Controversy exists about any differences in longer-term safety across different intravenous iron formulations routinely used in hemodialysis (HD) patients. We exploited a natural experiment to compare outcomes of patients initiating HD therapy in facilities that predominantly (in =90% of their patients) used iron sucrose versus sodium ferric gluconate complex.Retrospective cohort study of incident HD patients.Using the US Renal Data System, we hard-matched on geographic region and center characteristics HD facilities predominantly using ferric gluconate with similar ones using iron sucrose.
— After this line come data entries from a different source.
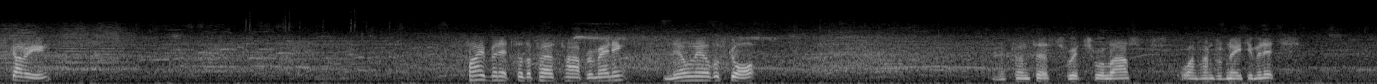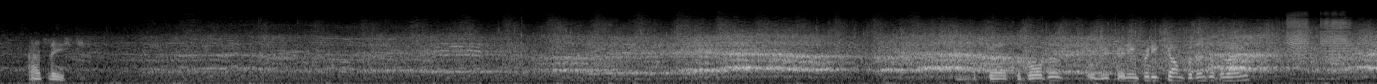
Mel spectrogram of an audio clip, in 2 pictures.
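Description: A stadium crowd roars steadily, swelling louder later on.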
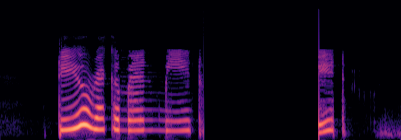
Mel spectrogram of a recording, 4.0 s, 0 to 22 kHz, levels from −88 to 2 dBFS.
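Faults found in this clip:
Adaptive stream at a lower bitrate, 1.16 s to end. Sudden dulling with no gap, nothing above 5.1 kHz. Codec artefacts rise. Player stepped down to a much lower-bitrate rendition, which fits a very low AAC bitrate, as throughput fell.

Audio dropout to silence, 2.04 s to 3.19 s. Sound cuts to silence for 1.15 s, no room tone, then resumes mid-flow. Content in the gap is lost. Likely cause: input link or device lost while encoding continued writing silence.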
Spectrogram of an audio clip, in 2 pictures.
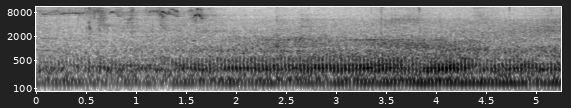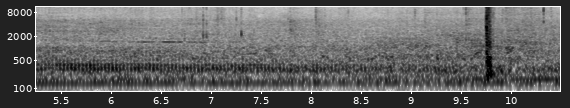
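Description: A low, steady engine drone that swells a little towards the middle and eases off again, with one sharp click just before the end.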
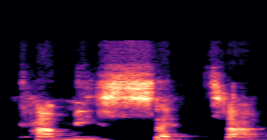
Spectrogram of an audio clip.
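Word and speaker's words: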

Subsequently, incident HD patients were assigned to their facility iron formulation exposure.Facility-level use of iron sucrose versus ferric gluconate.Patients were followed up for mortality from any, cardiovascular, or infectious causes. Medicare-insured patients were followed up for infectious and cardiovascular (stroke or myocardial infarction) hospitalizations and for composite outcomes with the corresponding cause-specific deaths.HRs.We matched 2,015 iron sucrose facilities with 2,015 ferric gluconate facilities, in which 51,603 patients (iron sucrose, 24,911; ferric gluconate, 26,692) subsequently initiated HD therapy. All recorded patient characteristics were balanced between groups. Over 49,989 person-years, 10,381 deaths (3,908 cardiovascular and 1,209 infectious) occurred. Adjusted all-cause (HR, 0.98; 95% CI, 0.93-1.03), cardiovascular (HR, 0.96; 95% CI, 0.89-1.03), and infectious mortality (HR, 0.98; 95% CI, 0.86-1.13) did not differ between iron sucrose and ferric gluconate facilities. Among Medicare beneficiaries, no differences between ferric gluconate and iron sucrose facilities were observed in fatal or nonfatal cardiovascular events (HR, 1.01; 95% CI, 0.93-1.09). The composite infectious end point occurred less frequently in iron sucrose versus ferric gluconate facilities (HR, 0.92; 95% CI, 0.88-0.96).Unobserved selection bias from nonrandom treatment assignment.Patients initiating HD therapy in facilities almost exclusively using iron sucrose versus ferric gluconate had similar longer-term outcomes. However, there was a small decrease in infectious hospitalizations and deaths in patients dialyzing in facilities predominantly using iron sucrose. This difference may be due to residual confounding, random chance, or a causal effect.
View details for DOI 10.1053/j.ajkd.2016.10.031
View details for PubMedID 28063734
View details for PubMedCentralID PMC5441933